“Tell us about Uncle Soames, Granny. Why is he so keen on mother’s getting a divorce?”
“Your Uncle Soames,” said Emily, and her voice had in it an exaggerated assurance, “is a lawyer, my dear boy. He’s sure to know best.”
“Is he?” muttered Val. “But what did become of Aunt Irene? I remember she was jolly good-looking.”
“She—er....” said Emily, “behaved very badly. We don’t talk about it.”
“Well, I don’t want everybody at Oxford to know about our affairs,” ejaculated Val; “it’s a brutal idea. Why couldn’t father be prevented without its being made public?”
Emily sighed. She had always lived rather in an atmosphere of divorce, owing to her fashionable proclivities—so many of those whose legs had been under her table having gained a certain notoriety. When, however, it touched her own family, she liked it no better than other people. But she was eminently practical, and a woman of courage, who never pursued a shadow in preference to its substance.
“Your mother,” she said, “will be happier if she’s quite free, Val. Good-night, my dear boy; and don’t wear loud waistcoats up at Oxford, they’re not the thing just now. Here’s a little present.”
With another five pounds in his hand, and a little warmth in his heart, for he was fond of his grandmother, he went out into Park Lane. A wind had cleared the mist, the autumn leaves were rustling, and the stars were shining. With all that money in his pocket an impulse to ‘see life’ beset him; but he had not gone forty yards in the direction of Piccadilly when Holly’s shy face, and her eyes with an imp dancing in their gravity, came up before him, and his hand seemed to be tingling again from the pressure of her warm gloved hand. ‘No, dash it!’ he thought, ’I’m going home!’
SOAMES ENTERTAINS THE FUTURE

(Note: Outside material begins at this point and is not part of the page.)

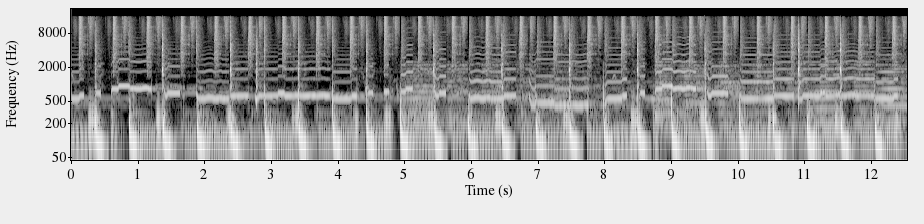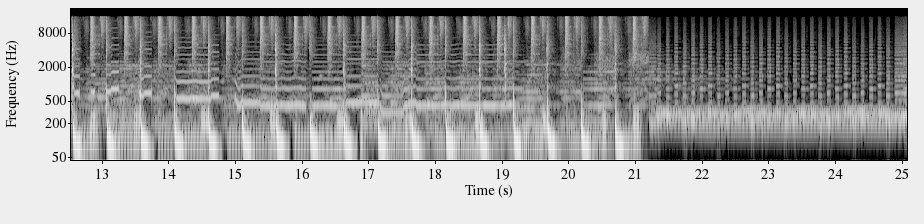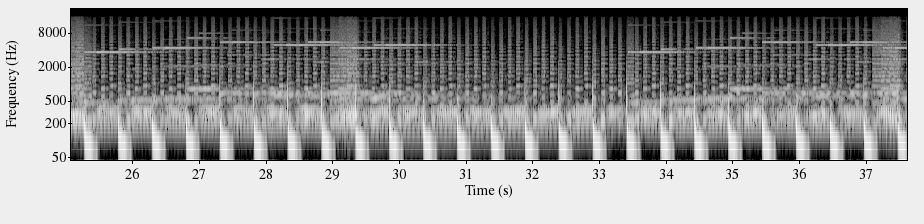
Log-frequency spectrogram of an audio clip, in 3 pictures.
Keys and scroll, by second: 0.3 Tab, 1.1 ctrl+r, 1.3 Return, 2.0 ctrl+r, 2.2 Return, 6.6 Tab, 7.2 Tab, 7.7 ctrl++, 11.1 Escape, 11.4 ctrl+z, 16.4 ctrl+z, 20.6 5, 20.7 Return, 21.9 Tab, 22.8 alt+a, 25.7 Tab, 28.9 Tab, 29.2 alt+a, 33.7 m.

It was full late for the river, but the weather was lovely, and summer lingered below the yellowing leaves. Soames took many looks at the day from his riverside garden near Mapledurham that Sunday morning.
With his own hands he put flowers about his little house-boat, and equipped the punt, in which, after lunch, he proposed to take them on the river. Placing those Chinese-looking cushions, he could not tell whether or no he wished to take Annette alone. She was so very pretty—could he trust himself not to say irrevocable words, passing beyond the limits of discretion? Roses on the veranda were still in bloom, and the hedges ever-green, so that there was almost nothing of middle-aged autumn to chill the mood; yet was he nervous, fidgety, strangely distrustful of his powers to steer just the right course. This visit had been planned to produce in Annette and her mother a due sense of his possessions, so that they should be ready to receive with respect any overture he might later be disposed to make.